Nevertheless, Goose Island was part of the lands that became part of Pelham Bay Park and that were annexed by New York City in the mid-1890s.  Joshua Leviness clearly reached some arrangement to continue his use of Goose Island after the dispute with the Town of Eastchester.  He received a license from the New York City Department of Parks to rent boats from Goose Island and to sell refreshments to boaters and fishermen there.  In 1894, that license was renewed in the name of his son, George Leviness.  See Minutes and Documents of the Board of Commissioners of the Department of Public Parks for the Year Ending April 30, 1893, p. 43 (NY, NY:  Martin B. Brown, Printer and Stationer, 1894).


The property known as Goose Island was also referred to in their report as having been originally leased to Mrs. Stinard during her natural life in consideration that she should pay the taxes on the same which she had failed to do, and that the Recever of Taxes had never made a levy.  They recommended that the receiver cause a levy to be made for this years [sic] taxes.  

That there should be a revenue from that pleasant little spot, Goose Island, there can be no question, and when a lease was given to Mrs. Stinard, some specified sum of money should have been named as the yearly rental, and that amount ought to have been collected or else she should have been compelled to vacate for a more profitable tenant, but why Goose Island should be assessed as taxable property, sold, and the town take leases of the same, any more than the town dock, or any other town property, we are certainly at a loss to know.  We certainly can see no reason why any of property owned or held by the town as town lands should be assessed.
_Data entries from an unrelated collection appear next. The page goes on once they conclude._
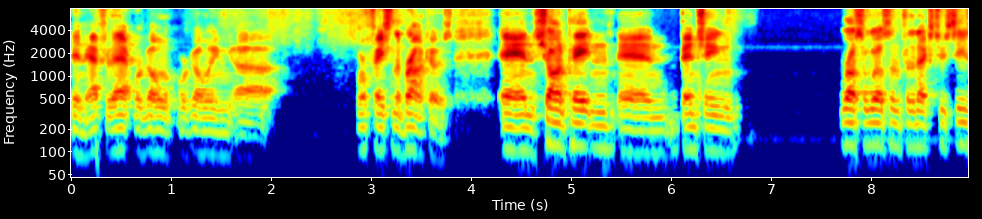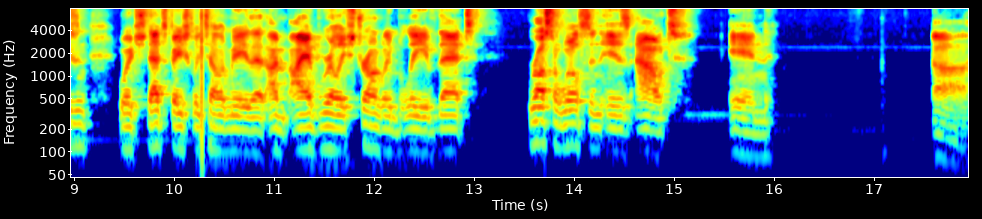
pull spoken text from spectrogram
and after that, we're going we're going uh, we're facing the Broncos, and Sean Payton and benching Russell Wilson for the next two seasons, which that's basically telling me that I'm I really strongly believe that Russell Wilson is out in uh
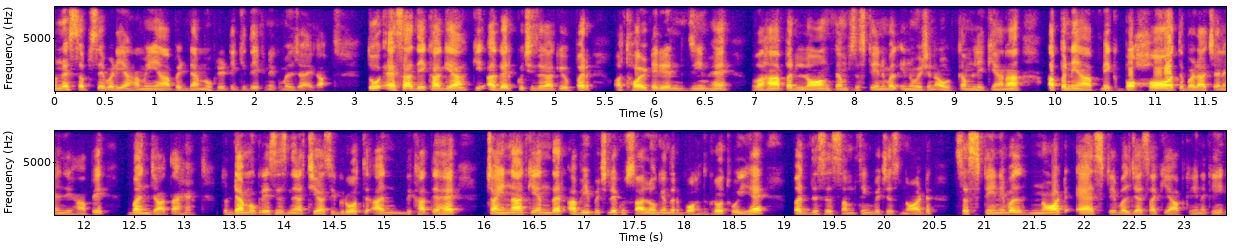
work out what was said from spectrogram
उनमें सबसे बढ़िया हमें यहाँ पे डेमोक्रेटिक ही देखने को मिल जाएगा। तो ऐसा देखा गया कि अगर कुछ जगह के ऊपर अथॉरिटेरियन रिजीम है, वहाँ पर long term sustainable innovation outcome लेके आना अपने आप में एक बहुत बड़ा चैलेंज यहाँ पे बन जाता है। तो डेमोक्रेसीज ने अच्छी खासी ग्रोथ दिखाते हैं। चाइना के अंदर अभी पिछले कुछ सालों के अंदर बहुत ग्रोथ हुई है but this is something which is not sustainable not as stable जैसा कि आप कहीं ना कहीं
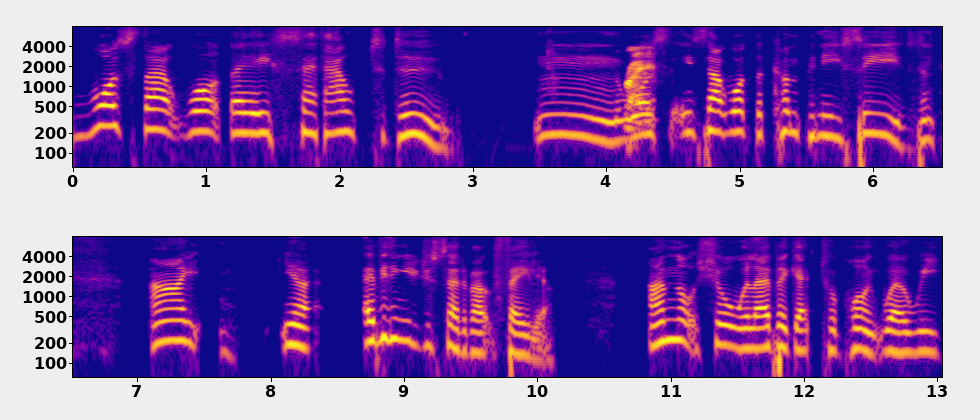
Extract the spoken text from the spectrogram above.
was that what they set out to do? Mm, right. Was, is that what the company sees? And I, you know, everything you just said about failure, I'm not sure we'll ever get to a point where we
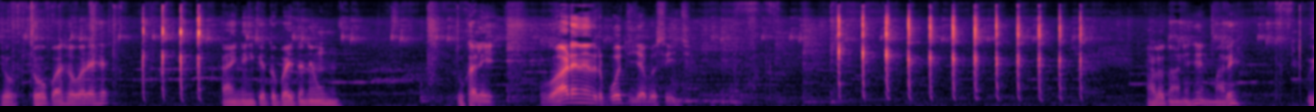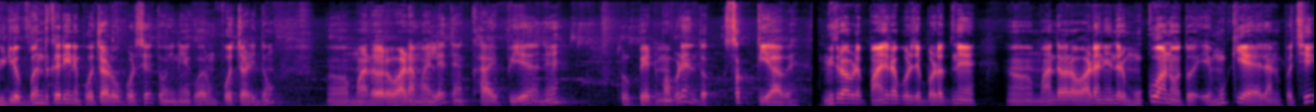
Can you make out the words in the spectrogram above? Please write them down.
જો જો પાછો વરે છે. કાંઈ નહીં કહેતો ભાઈ તને હું? તું ખાલી વાડાની અંદર પહોંચી જા બસ ઈ જ હાલો તો આને છે ને મારે વીડિયો બંધ કરીને પહોંચાડવો પડશે તો એને એકવાર હું પહોંચાડી દઉં. માંદાવાળા વાડામાં લે ત્યાં ખાઈ પીએ અને થોડુંક પેટમાં પડે ને તો શક્તિ આવે. મિત્રો, આપણે પાંજરા પર જે બળદને માંદાવાળા વાડાની અંદર મૂકવાનો હતો, એ મૂકી આવ્યા હતા પછી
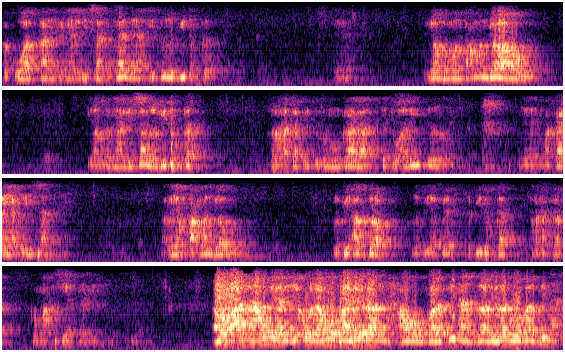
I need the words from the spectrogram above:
kekuatan dengan lisan saja itu lebih dekat. Ya. Yang dengan tangan jauh, yang dengan lisan lebih dekat terhadap itu kemungkaran kecuali itu ya maka yang lisan karena yang tangan jauh lebih agrab lebih apa lebih dekat terhadap kemaksiatan itu Au annahu yarji'u lahu zahiran au batinan zahiran wa batinan.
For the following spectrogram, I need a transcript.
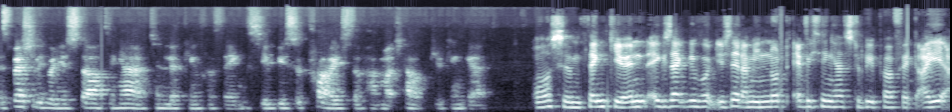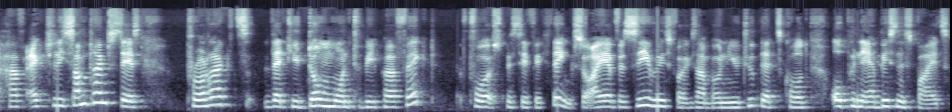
especially when you're starting out and looking for things. You'd be surprised of how much help you can get. Awesome. Thank you. And exactly what you said. I mean, not everything has to be perfect. I have actually sometimes there's products that you don't want to be perfect for specific things. So I have a series, for example, on YouTube that's called Open Air Business Bites.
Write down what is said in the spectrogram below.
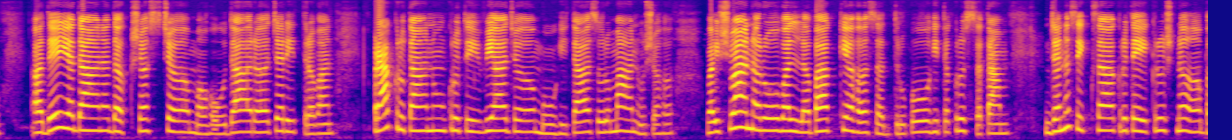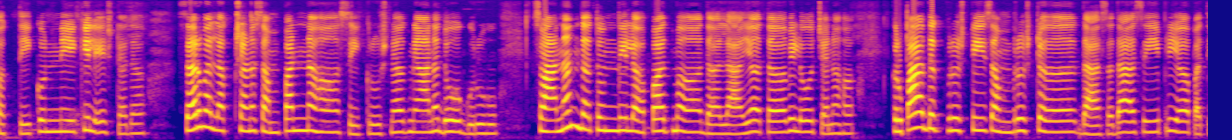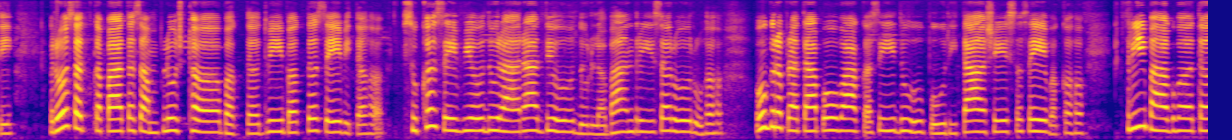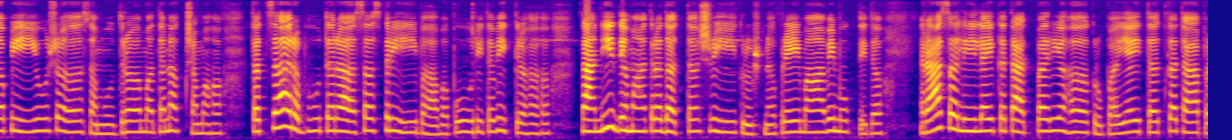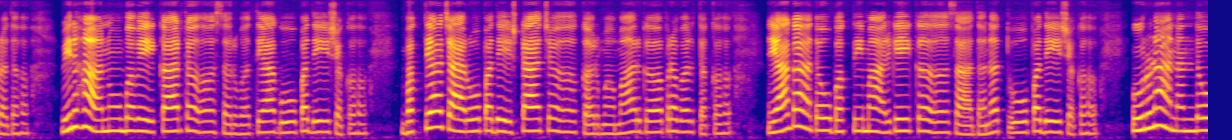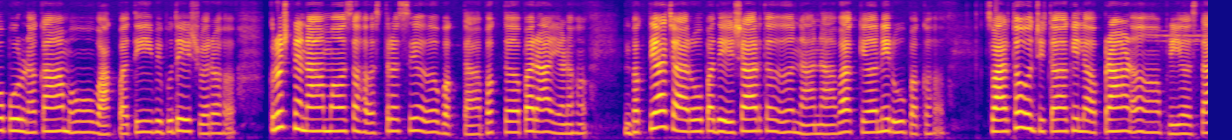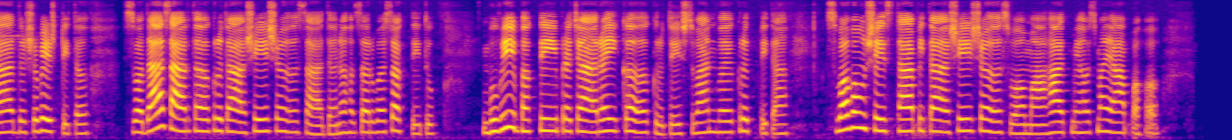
अदेयदानदक्षश्च महोदारचरित्रवान्। प्राकृतानुकृतिव्याज मोहितासुरमानुषः। वैश्वानरो वल्लभाख्यः सद्रुपो हितकृत्सतां जनशिक्षाकृते कृष्णभक्तिकुन्निखिलेष्टद सर्वलक्षणसम्पन्नः श्रीकृष्णज्ञानदो गुरुः। स्वानन्दतुन्दिलपद्मदलायतविलोचनः कृपादवृष्टिसंवृष्टदासदासी प्रियपति। रोसत्कपातसम्प्लुष्ट भक्तद्विभक्तसेवितः सुखसेव्यो दुराराध्यो दुर्लभान्द्रिसरोरुहः उग्रप्रतापो वाकसीधुपूरिताशेषसेवकः श्रीभागवतपीयूषसमुद्रमतनक्षमः तत्सारभूतरासस्त्रीभावपूरितविग्रहः सान्निध्यमात्रदत्त श्रीकृष्णप्रेमाविमुक्तिद रासलीलैकतात्पर्यः कृपयैतत्कथाप्रदः विरहानुभवेकार्थः सर्वत्यागोपदेशकः भक्त्याचारोपदेष्टा च कर्ममार्गप्रवर्तकः। यागादौ भक्तिमार्गैकसाधनत्वोपदेशकः पूर्णानन्दो पूर्णकामो वाक्पति विबुधेश्वरः। कृष्णनामसहस्रस्य वक्ता भक्तपरायणः भक्त्याचारोपदेशार्थ नानावाक्यनिरूपकः। स्वार्थोजिताखिलप्राणप्रियस्तादृशवेष्टित स्वदासार्थकृताशेष साधनः सर्वशक्तितु। भुवि भक्तिप्रचारैककृतेष्वान्वयकृत्पिता स्ववंशे स्थापिता शेष स्वमाहात्म्यः स्मयापः।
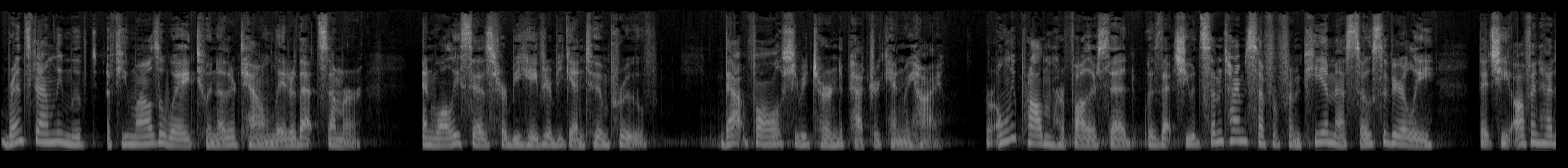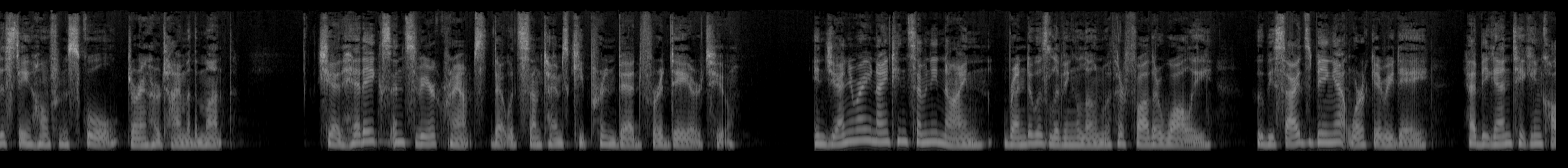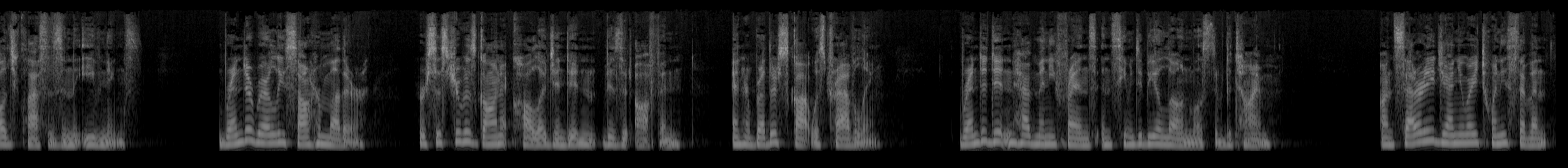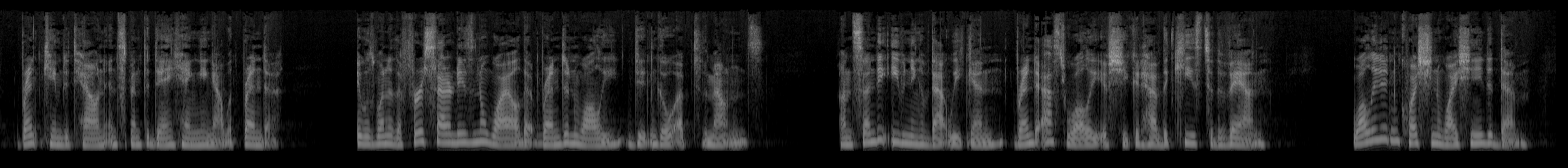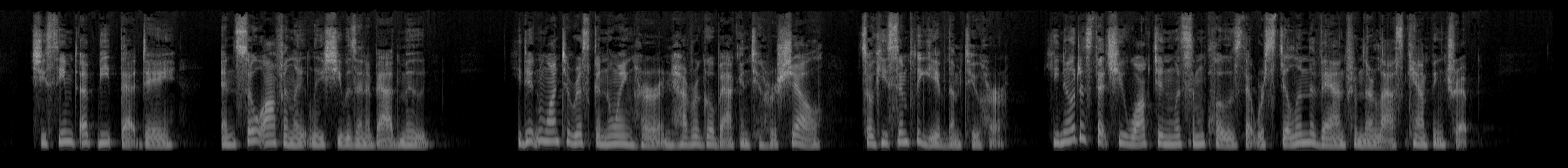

The trustees recommended that $300 be appropriated for the purpose of taking action against some of the above named parties or any one occupying or claiming to own any town lands, that the same may be recovered for the use of the town. . . ."

Source:  TOWN OFFICERS ACOUNTS, The Chronicle [Mount Vernon, NY], Mar. 28, 1884, Vol. XV, No. 758, p. 1, col. 7.


--Capt. Josh Leviness is building a dock on Goose Island and intends to open a summer resort there.  He claims to own the Island under the will of Mrs. Tice, otherwise known as Mrs. Stinard, who lived there for nearly forty years.  She recently died at the residence of the Captain, City Island."

Source:  PELHAM AND CITY ISLAND, New Rochelle Pioneer, Apr. 25, 1885, p. 3, col. 6.  


--The Trustees of Public Lands have taken the initiatory steps toward getting possession of Goose Island, in the Sound, near City Island, now claimed by Joshua Leviness.  They have appointed Norman A. Lawler, of Mount Vernon, counsel, and proceedings will be instituted at once."

Source:  COUNTY ITEMS, Supplement to Eastern State Journal, Jun. 12, 1885, p. 1, col. 3

"LOCAL NEWS. . . . 

The town of Eastchester has taken steps to eject Capt. Josh Leviness from Goose Island, and get possession of the property.  The case may be reached on the calendar this week, in the Circuit Court, at White Pains. . . ."

Source:  LOCAL NEWS, The Chronicle [Mt. Vernon, NY], Sep. 25, 1885, Vol. XVII, No. 836, p. 3, col. 1.  

Labels: , , , , , , , , , ,


At 9:59 PM, Blogger jon arnow said...

Thank you for updating the previous article on my great great grand uncle and aunt..Great job researching...


Post a Comment

<< Home